Others interpreted Caldwell's motives in a less kindly light, considering the man a crank who simply sold stock to raise money for his latest project and then spent the money at will, leaving his investors with nothing but worthless certificates. Clapp issued a "cease and desist" order forbidding Caldwell to peddle any more Rotor Planes stock in Maryland. The fifty-seven year old inventor, beleaguered by creditors, penniless and with his aeronautical dreams in shambles, had reached the end of the line.
Louis Pumphrey, Caldwell's landlord, was relaxing on a Florida vacation when he received a surprising telegram from Anne Arundel. Something had come up, Caldwell wrote, and he and his family would be leaving the farm immediately. He left Pumphrey a Washington, DC forwarding address, and as a final aside, asked him to pay his utility bills. Pumphrey caught the next train home and discovered a shocking scene at his farm.

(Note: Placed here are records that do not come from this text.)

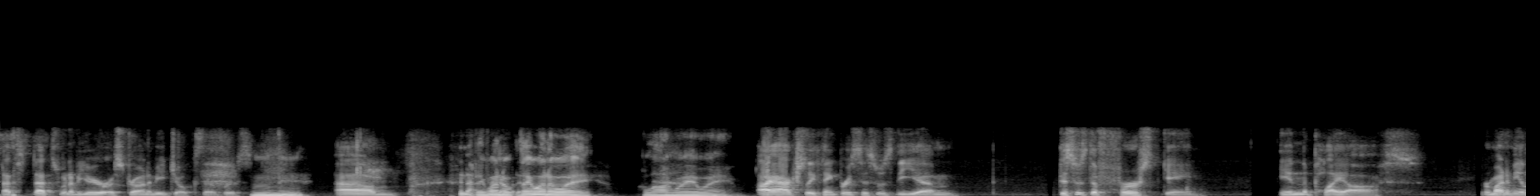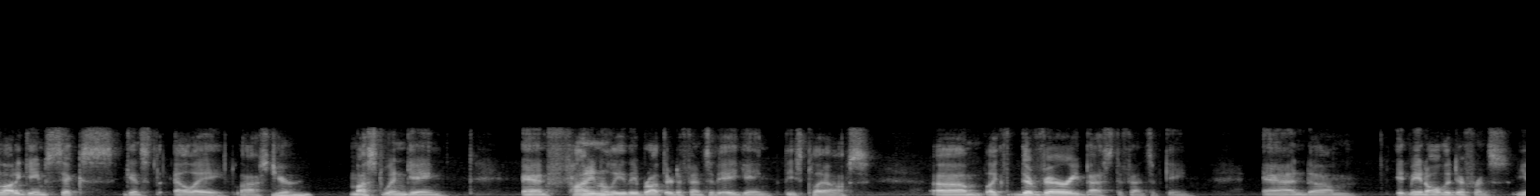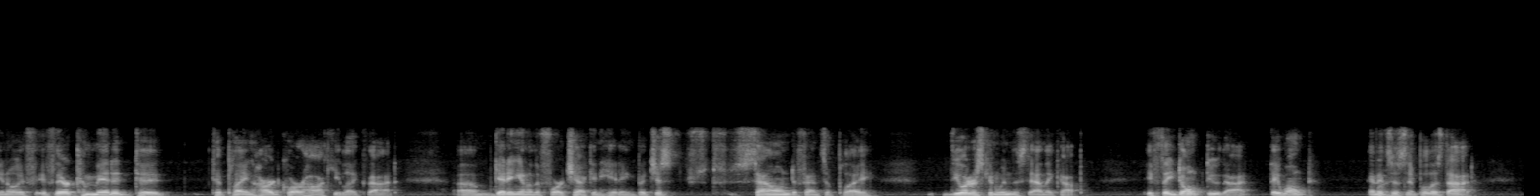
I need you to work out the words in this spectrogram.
That's that's one of your astronomy jokes, there, Bruce. Mm-hmm. Um, they went they went away a long way away. I actually think, Bruce, this was the um, this was the first game in the playoffs. Reminded me a lot of Game Six against LA last year. Mm-hmm. Must win game and finally they brought their defensive A game these playoffs, um, like their very best defensive game, and um, it made all the difference. You know, if if they're committed to to playing hardcore hockey like that, um, getting in on the forecheck and hitting, but just sound defensive play, the Oilers can win the Stanley Cup. If they don't do that, they won't, and right. it's as simple as that.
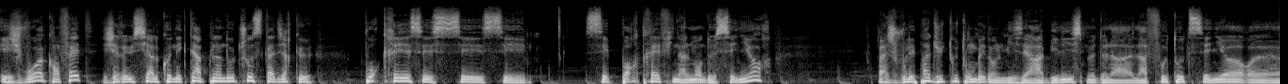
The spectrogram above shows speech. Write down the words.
et je vois qu'en fait, j'ai réussi à le connecter à plein d'autres choses. C'est-à-dire que pour créer ces, ces, ces, ces portraits finalement de seniors, bah, je voulais pas du tout tomber dans le misérabilisme de la, la photo de senior euh,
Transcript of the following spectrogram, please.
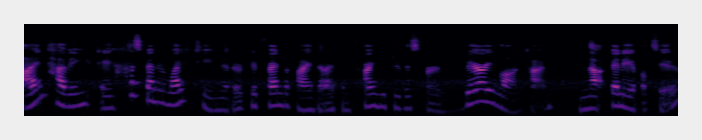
I'm having a husband and wife team that are a good friend of mine that I've been trying to do this for a very long time, not been able to.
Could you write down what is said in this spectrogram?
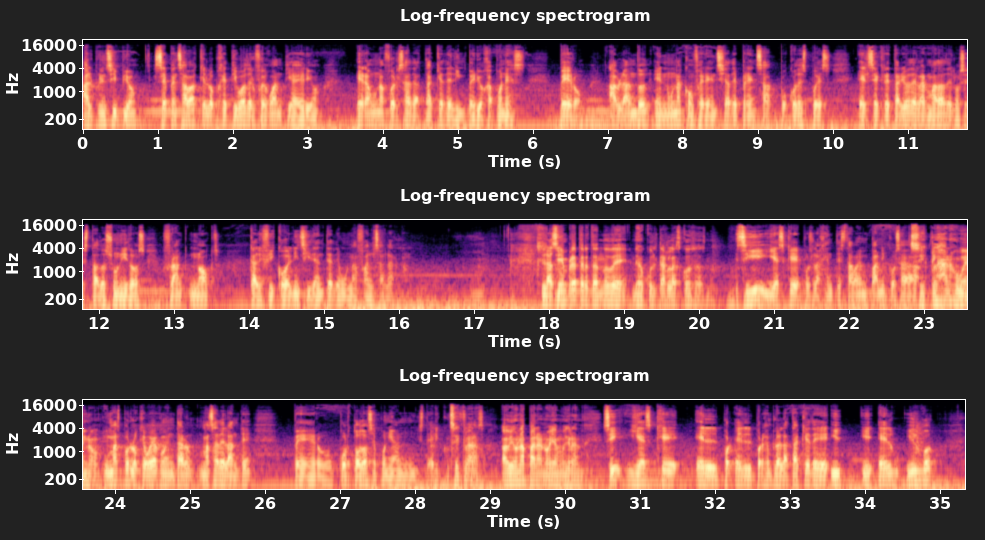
Al principio se pensaba que el objetivo del fuego antiaéreo era una fuerza de ataque del imperio japonés, pero hablando en una conferencia de prensa poco después, el secretario de la Armada de los Estados Unidos, Frank Knox, calificó el incidente de una falsa alarma. La- Siempre tratando de, de ocultar las cosas, ¿no? Sí, y es que pues la gente estaba en pánico, o sea... Sí, claro, y- bueno. Y más por lo que voy a comentar más adelante, pero por todo se ponían histéricos. Sí, claro. Había una paranoia muy grande. Sí, y es que el, por, el, por ejemplo, el ataque de Il, Il- Ilwood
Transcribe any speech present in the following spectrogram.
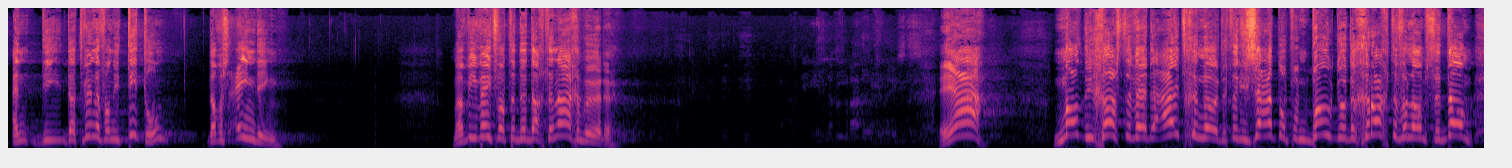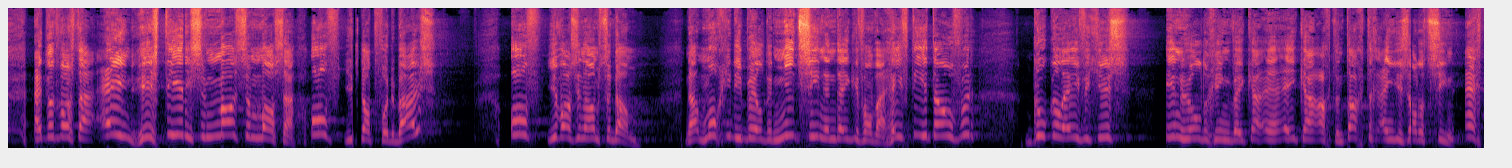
En die, dat winnen van die titel, dat was één ding. Maar wie weet wat er de dag daarna gebeurde? Ja, Man, die gasten werden uitgenodigd en die zaten op een boot door de grachten van Amsterdam. En dat was daar één hysterische massamassa. Of je zat voor de buis, of je was in Amsterdam. Nou, mocht je die beelden niet zien en denken van waar heeft hij het over? Google eventjes inhuldiging WK, eh, EK88 en je zal het zien. Echt,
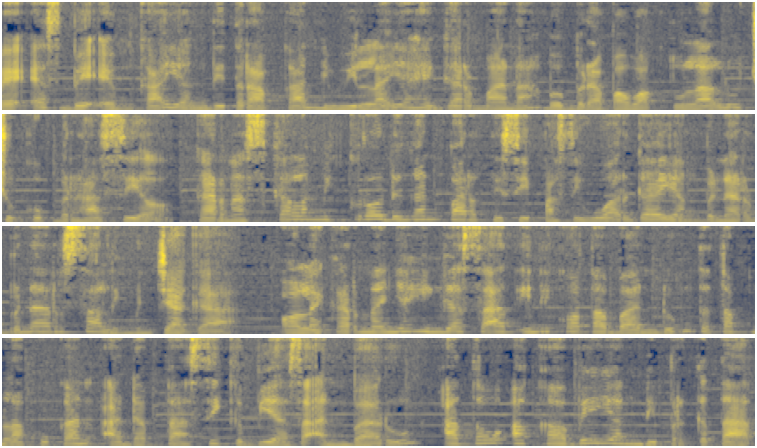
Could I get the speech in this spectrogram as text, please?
PSBMK yang diterapkan di wilayah Hegar Manah beberapa waktu lalu cukup berhasil karena skala mikro dengan partisipasi warga yang benar-benar saling menjaga. Oleh karenanya hingga saat ini Kota Bandung tetap melakukan adaptasi kebiasaan baru atau AKB yang diperketat.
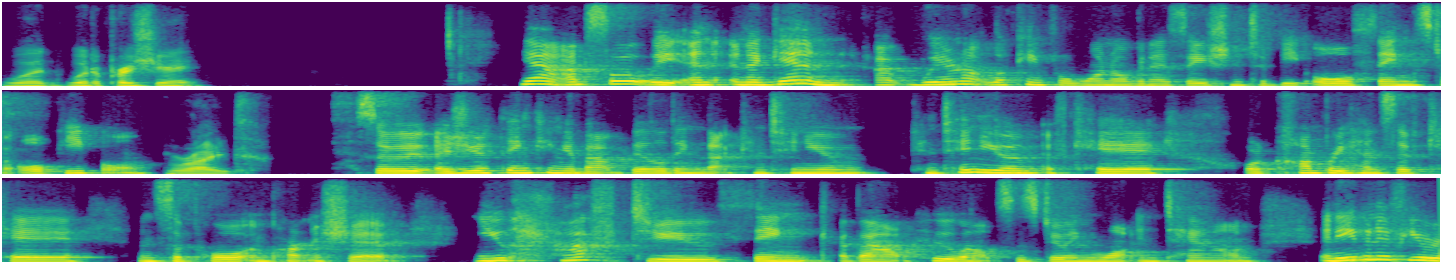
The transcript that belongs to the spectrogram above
would would appreciate yeah absolutely. And and again uh, we're not looking for one organization to be all things to all people. Right. So as you're thinking about building that continuum continuum of care or comprehensive care and support and partnership, you have to think about who else is doing what in town. And even if your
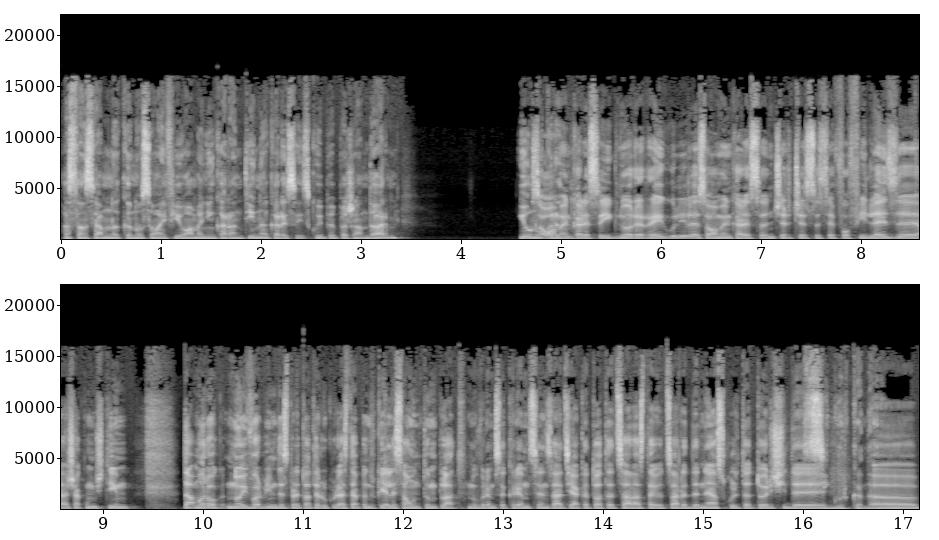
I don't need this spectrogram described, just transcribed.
asta înseamnă că nu o să mai fie oameni în carantină care să-i scuipe pe jandarmi? Eu nu sau cred. oameni care să ignore regulile, sau oameni care să încerce să se fofileze, așa cum știm. Dar, mă rog, noi vorbim despre toate lucrurile astea pentru că ele s-au întâmplat. Nu vrem să creăm senzația că toată țara asta e o țară de neascultători și de, Sigur că da. uh,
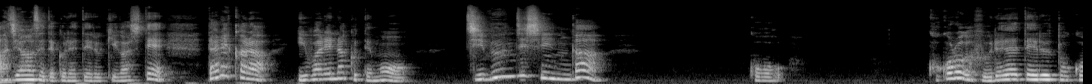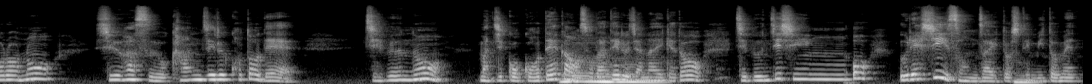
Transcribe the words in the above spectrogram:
味合わせてくれてる気がして、誰から言われなくても、自分自身が、こう、心が震えてるところの周波数を感じることで、自分の、まあ、自己肯定感を育てるじゃないけど、自分自身を嬉しい存在として認め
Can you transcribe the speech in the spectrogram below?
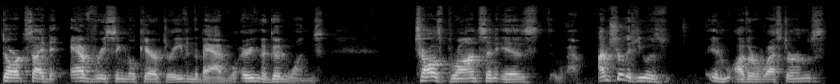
dark side to every single character, even the bad or even the good ones. Charles Bronson is, I'm sure that he was in other westerns,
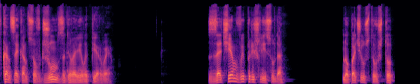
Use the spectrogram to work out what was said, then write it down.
В конце концов Джун заговорила первая. «Зачем вы пришли сюда?» Но почувствовав, что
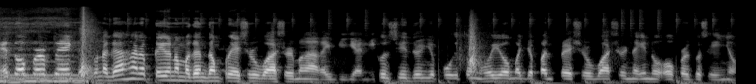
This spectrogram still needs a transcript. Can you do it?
Ito, perfect. Kung naghahanap kayo ng magandang pressure washer, mga kaibigan, i-consider nyo po itong Hoyoma Japan pressure washer na ino-offer ko sa inyo.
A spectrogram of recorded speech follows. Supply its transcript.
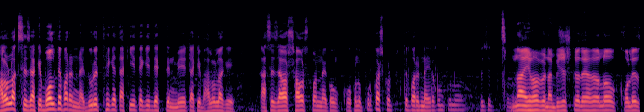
ভালো লাগছে যাকে বলতে পারেন না দূরের থেকে তাকিয়ে তাকিয়ে দেখতেন মেয়েটাকে ভালো লাগে? কাছে যাওয়ার সাহস পান না কখনো প্রকাশ করতে পারেন না এরকম কোনো হয়েছে না এভাবে না। বিশেষ করে দেখা গেলো কলেজ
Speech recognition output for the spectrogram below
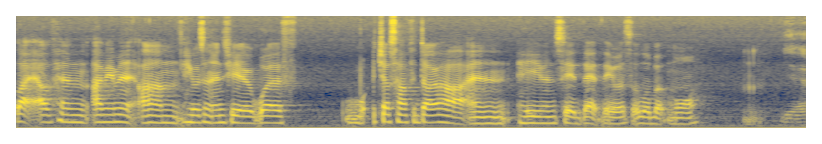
like of him. I remember um, he was in an interview with just after Doha, and he even said that there was a little bit more. Yeah.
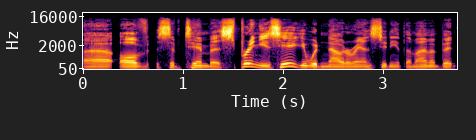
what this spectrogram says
uh, of September. Spring is here. You wouldn't know it around Sydney at the moment, but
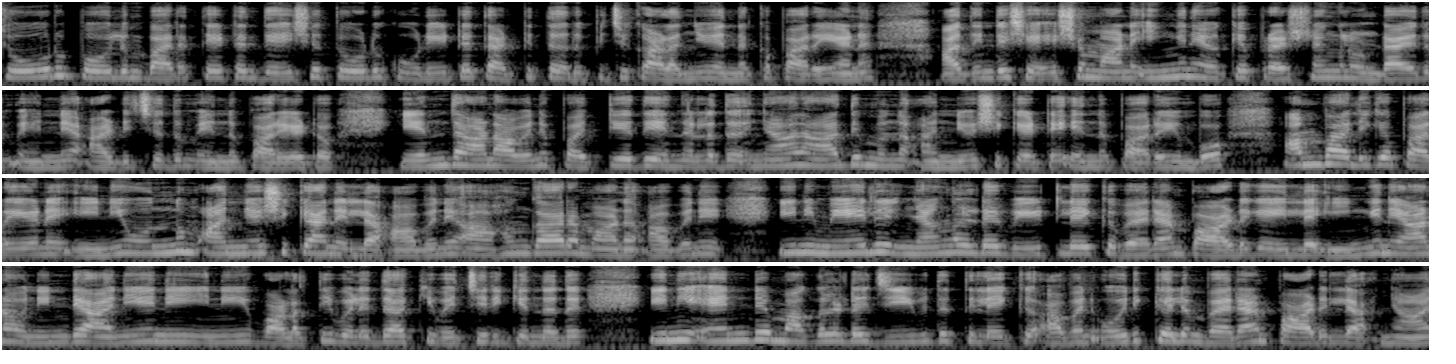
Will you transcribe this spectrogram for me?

The Caldwells were gone, and it looked like a tornado had struck. All the family's furniture was still there, the contents of drawers were strewn about, and to add insult to injury, a pile of dirty laundry was tied up in a sheet and dumped in the middle of the living room floor. In his hasty flight, Caldwell had left his airplanes behind.
Pumphrey, Ganz and the jilted Rotorplane investors attempted to trace the designer through the Washington address, but it was useless -- the Caldwells were gone for good. The mystified landlord dragged the partially dismantled Gray Goose disk-plane and the Rotorplane test rig into a tobacco drying shed near the farmhouse and dumped them unceremoniously in a heap, probably thinking that no one would ever want to see the strange things again.
And he would have been right, if on the afternoon of June 24, 1947, a fire extinguisher salesman from Idaho had not sighted nine shiny disk-like objects flying in formation at 1700 mph near Mt Rainier, Washington.